Starring: Paul Rudd, Jennifer Aniston, Justin Theroux, Alan Alda,
Malin Akerman, Ken Marino, Joe Lo Truglio, Kathrun Hahn, Kerri
Kenney, Lauren Ambrose, Linda Lavin
The newest model off the production line at the Judd Apatow
comedy factory is “Wanderlust,” your basic fish-out-of-water
sendup. Paul Rudd and Jennifer Aniston play downsized
Manhattan yuppies who join a commune in “Wanderlust,’’ a
raunchy, often hilarious satire from the Judd Apatow stable that
lacks any real bite.
George and Linda Gergenblatt have barely moved into their
pricey new studio apartment on Christopher Street - described as
a “micro-loft’’ by real estate agent Linda Lavin in a very funny
cameo - when George’s Wall Street job is ended by an FBI raid.
Meanwhile, the latest of Linda’s numerous attempts at a career
has crashed and burned. HBO has rejected her proposal for a
documentary about testicular cancer in the Arctic, which she
pitches as a cross between “An Inconvenient Truth’’ and “March of
Desperate, they decide to move to Atlanta and stay with George's
obnoxious brother until they can get back on their feet. En route
to a distant new job for George, the stressed-out Gergenblatts
spend a pot-smoking night at a bed-and-breakfast in northern
Georgia. It’s run by the members of Elysium, a ’60s-style
commune whose members prefer to call it an “intentional
An invitation to join Elysium starts looking pretty good after a few
days at the Atlanta McMansion owned by George’s overbearing
porta-potty-mogul brother/new employer (Ken Marino) and his massively unhappy, perpetually soused wife (Michaela
Watkins). At George’s urging, the Gergenblatts return to Elysium. But will this fairly prissy couple be able to adapt to a
property- and privacy-free existence where free love is freely practiced? They find themselves venturing into Elysium, a
small, free-spirited community where money has no value, clothes are strictly optional, and everyone works together to make
life more meaningful. It's the perfect place for a stressed-out couple like George and Linda to breathe deep and put their
lives into perspective. But will they remain in Elysium, or will the many temptations of the modern world ultimately prove too
attractive to resist?
Aniston thrives in this ensemble comedy. Her funniest moments come after Linda ingests a hallucinogenic drug, starts
tripping (with delightfully cheesy special effects) and ends up in a tree singing “I Believe I Can Fly’’).
This being a mainstream Hollywood movie, her sex scene with the commune’s most suave and manipulative member (her
latest real-life squeeze, Justin Theroux) disappointingly takes place off-screen.
And when Linda takes off her top during a protest, that gets pixilated, though the film contains ample male and female nudity.
Similarly, George’s big night with hot-to-trot Eva (Malin Akerman) is all swaggering build-up by Rudd.
As in previous Apatow productions there’s often a razor-thin line separating making fun of misogyny and racism and offering
it up for the audience’s entertainment.

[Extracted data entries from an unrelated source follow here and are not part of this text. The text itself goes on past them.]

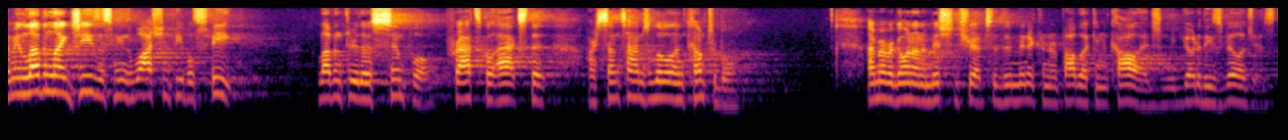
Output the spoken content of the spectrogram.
I mean, loving like Jesus means washing people's feet, loving through those simple, practical acts that are sometimes a little uncomfortable. I remember going on a mission trip to the Dominican Republic in college, and we'd go to these villages.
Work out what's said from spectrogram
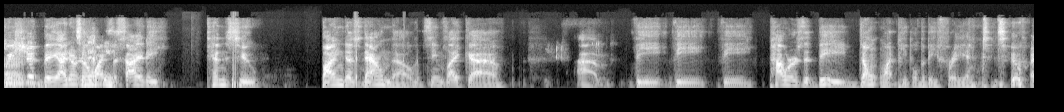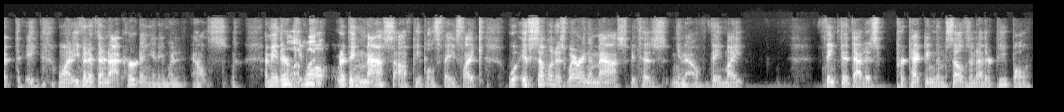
We um, should be. I don't know why means, society tends to bind us down, though. It seems like uh, um, the the the powers that be don't want people to be free and to do what they want, even if they're not hurting anyone else. I mean, there are people what? ripping masks off people's face. Like, if someone is wearing a mask because you know they might think that that is protecting themselves and other people,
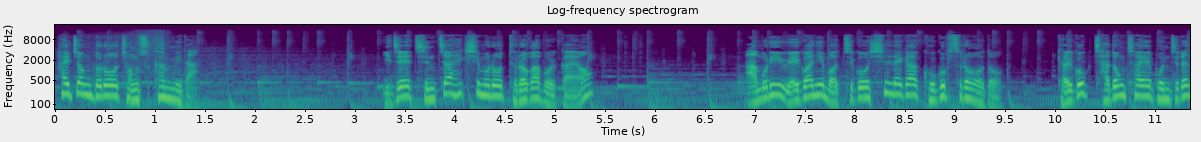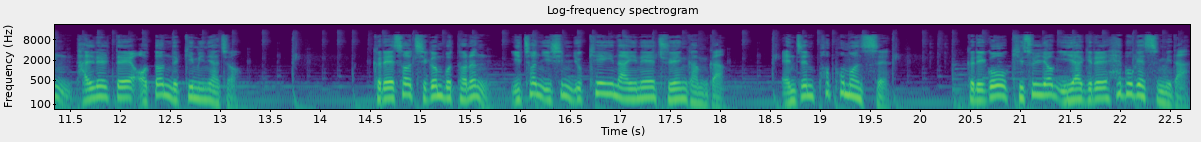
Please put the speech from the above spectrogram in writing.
할 정도로 정숙합니다. 이제 진짜 핵심으로 들어가 볼까요? 아무리 외관이 멋지고 실내가 고급스러워도 결국 자동차의 본질은 달릴 때 어떤 느낌이냐죠. 그래서 지금부터는 2026K9의 주행 감각, 엔진 퍼포먼스, 그리고 기술력 이야기를 해보겠습니다.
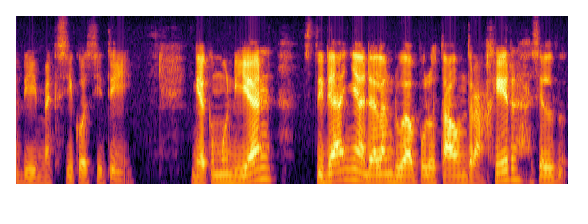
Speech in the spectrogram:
di Mexico City. Hingga kemudian, setidaknya dalam 20 tahun terakhir, hasil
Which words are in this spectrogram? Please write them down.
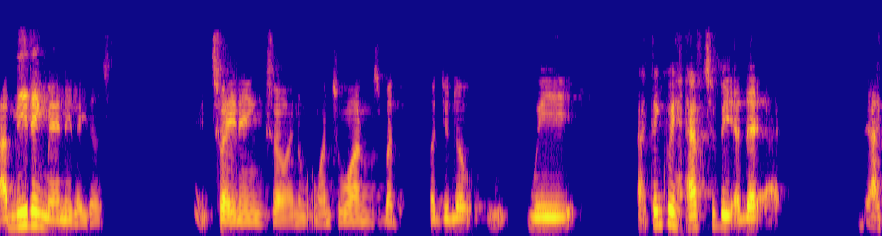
I'm meeting many leaders in trainings or in one to ones, but but you know we. I think we have to be. I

Studiously avoiding political issues, “Wanderlust’’ may lack the satiric edge of Albert
Brooks’ “Lost in America,’’ but it does deliver more big laughs than most comedies these days. And it has a pair of stars with
Wanderlust is frequently hilarious, thanks in

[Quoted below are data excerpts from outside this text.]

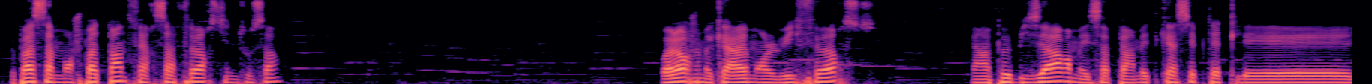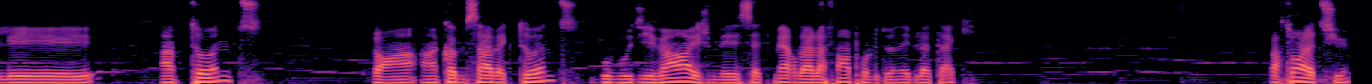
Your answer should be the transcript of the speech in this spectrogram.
Je sais pas, ça me mange pas de pain de faire ça first in tout ça. Ou alors je mets carrément lui first. C'est un peu bizarre, mais ça permet de casser peut-être les, les... un taunt. Genre un, un comme ça avec taunt, boubou divin, et je mets cette merde à la fin pour lui donner de l'attaque. Partons là-dessus.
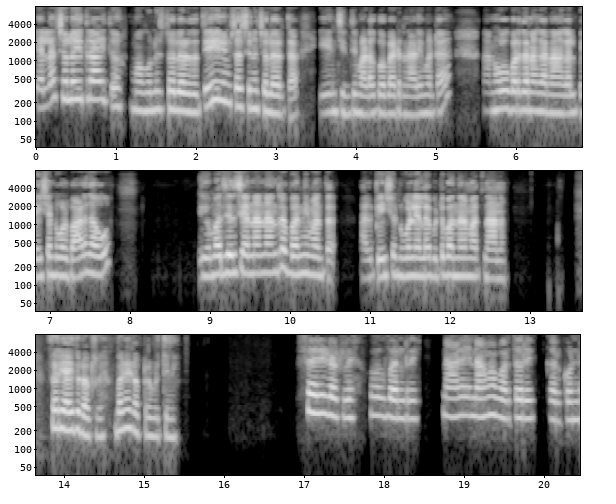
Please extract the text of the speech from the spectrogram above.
ಎಲ್ಲ ಚಲೋ ಇದ್ರ ಆಯ್ತು. ಮಗುನು ಚಲೋ ಇರ್ತೈತಿ, ನಿಮ್ ಸಸಿನೂ ಚಲೋ ಇರ್ತಾ. ಏನ್ ಚಿಂತೆ ಮಾಡಕ್ ಹೋಗ್ಬೇಡ್ರಿ ನಾಳೆ ಮಠ. ನಾನು ಹೋಗಿ ನಂಗ ನನಗೆ ಅಲ್ಲಿ ಪೇಷಂಟ್ಗಳು ಭಾಳ ಎಮರ್ಜೆನ್ಸಿ ಅನ್ನ ಅಂದ್ರ ಬನ್ನಿ ಮತ್ತ ಅಲ್ಲಿ ಪೇಷಂಟ್ಗಳನ್ನೆಲ್ಲ ಬಿಟ್ಟು ಬಂದ ಮತ್ತೆ ನಾನು. ಸರಿ ಆಯ್ತು ಡಾಕ್ಟ್ರೆ ಬನ್ನಿ ಡಾಕ್ಟರ್ ಬಿಡ್ತೀನಿ ಸರಿ ಡಾಕ್ಟ್ರೆ ಹೋಗಿ ಬನ್ರಿ. ನಾಳೆ ನಾವ ಬರ್ತೇವ್ರಿ ಕರ್ಕೊಂಡ.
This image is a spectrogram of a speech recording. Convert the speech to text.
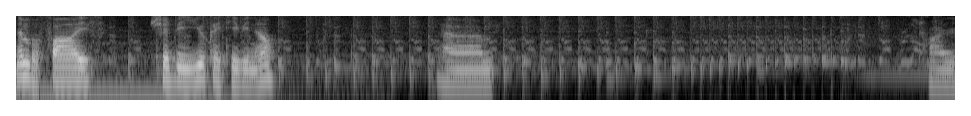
Number five should be UK TV now. Um, try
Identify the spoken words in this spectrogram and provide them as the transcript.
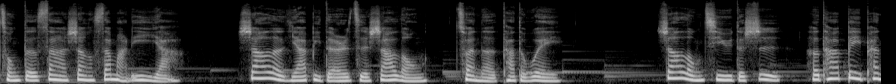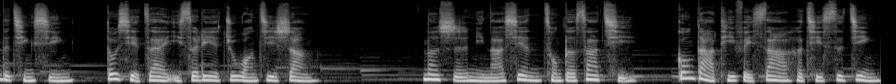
从德撒上撒玛利亚，杀了亚比的儿子沙龙，篡了他的位。沙龙其余的事和他背叛的情形，都写在以色列诸王记上。那时米拿现从德撒起，攻打提斐萨和其四境，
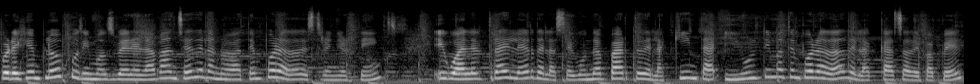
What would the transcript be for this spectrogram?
Por ejemplo, pudimos ver el avance de la nueva temporada de Stranger Things, igual el tráiler de la segunda parte de la quinta y última temporada de La Casa de Papel.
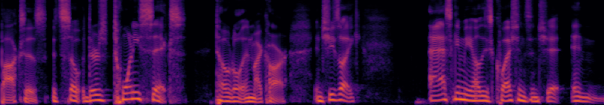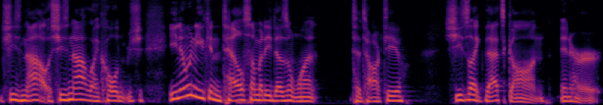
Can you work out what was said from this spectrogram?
boxes. It's so there's 26 total in my car. And she's like asking me all these questions and shit and she's not she's not like holding she, you know when you can tell somebody doesn't want to talk to you? She's like that's gone in her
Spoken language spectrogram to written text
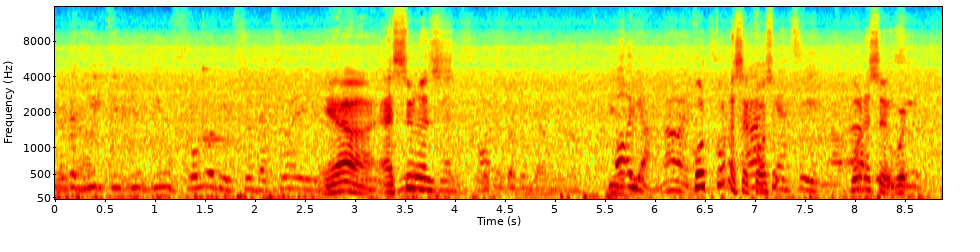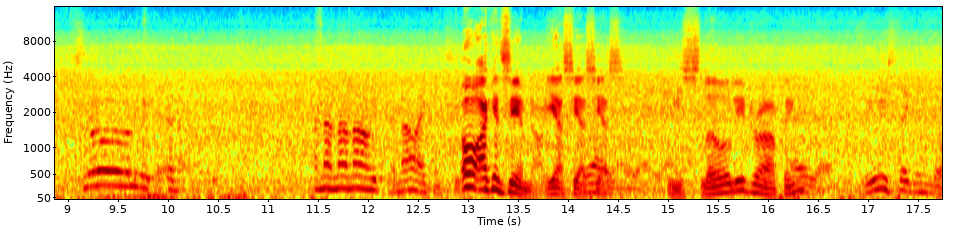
move Because you, you, you, you followed it, so that's why. Yeah, as soon you as- can spot Just it. up and down there. Oh yeah, now I What what is it? I Kosa? can see it now. What Uh, is can it? you Slowly. Uh, uh, no, no, now, it, now I can see. Oh, I can see him now. Yes. Yes. Yeah, Yes. yeah, yeah, He's slowly dropping. yeah. Yeah, yeah. He is taking the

no small part to a stable of funny people who
are more than comfortable working with one
another. At the same time, it's a messy film
that fails to find a way to take characters that
are meant to be changing the protagonists'
lives seriously. The film tells us, by way of
George and Linda's ups and downs, that
there must be some truth to the lifestyle
choices of the people at Elysium, but we
never really get to see what it is. What drives
“Wanderlust” is Mr. Apatow’s signature mix
of gratuitous male nudity, stoner jokes and
sexual humiliation. It isn’t exactly a classic,
but it’s a slightly funnier than average
example of the genre. If you're looking for a
few good belly laughs then this is the movie
for you. I really enjoyed it.